· Provides domiciliary care and support

· Provide services such specialised support for people with mental health needs, including people who suffer from short-term memory problems, Dementia and Alzheimer’s Disease.

· Provide visits to elderly people and help them with outings and home services

· Participate in local authority and NHS consultations , research events and programmes to voice the needs of diversity communities.

· Increase access to services and rights for disadvantaged people and the most vulnerable of our society

· Help and support unemployed people to look for work, including training and job preparation

· Provide legal advice in a range of issues from on Immigration and Asylum , welfare benefits, housing, health, education, community care, and training, employment, etc.

· Provide advice and guidance, information and practical help so that our service users can access opportunities they are entitled to

· Organise training and other community learning opportunities that provide new skills, increase confidence and motivation

· Support our service users to overcome barriers to learning, employment and training

· Provide support for young people with their education, training, confidence building, employment and social needs.

Objectives of our Diversity Living Programme:

· To promote the inclusion and participation of diversity communities* in integrated care.

· To inform policy, locally and nationally, and assisting in the formulation of effective policies, strategies and good practices in integrated care in order to contribute to improved health outcomes for the people from the diversity communities (e.g. Black and minority ethnic communities) and to ensure health services are able to meet their specific needs.

· To improve the quality of life for diversity people with disability, mental health problems and their families and carers through integrated care by providing inclusive advocacy and information.

· To provide service that enable diversity groups and individuals with disability /elderly and their carers to make the right choice for themselves and have an influence on decisions made about their future.

· To promote the rights of diversity people with disability, their families and carers and make sure their rights are safe and protected.

· To promoting access to information regarding healthcare issues and to raise awareness of the needs of diversity disabled children, young people, older people and their families.

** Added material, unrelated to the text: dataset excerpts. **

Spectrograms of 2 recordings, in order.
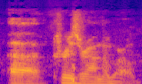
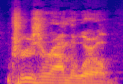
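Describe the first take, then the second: First: Said in the usual way. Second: Poem title read aloud. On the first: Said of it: "So here we go". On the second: Shown as a demonstration. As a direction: open the poem with a measured, deliberate title. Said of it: "All right, let's do this".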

· To promote the rights of older and disabled diversity people, helping them overcome and enable them to participate in decisions about their future

· To provide support and information to those suffering the isolation and loneliness that can be associated with disability and old age

· To fight against mental health stigma in refugee, black and minority ethnic communities and ensure no one should experience discrimination on the grounds of their mental health or disability.

*Diversity communities are older people, disabled people, Black, Asian, refugees, migrants, asylum seekers and other ethnic minorities.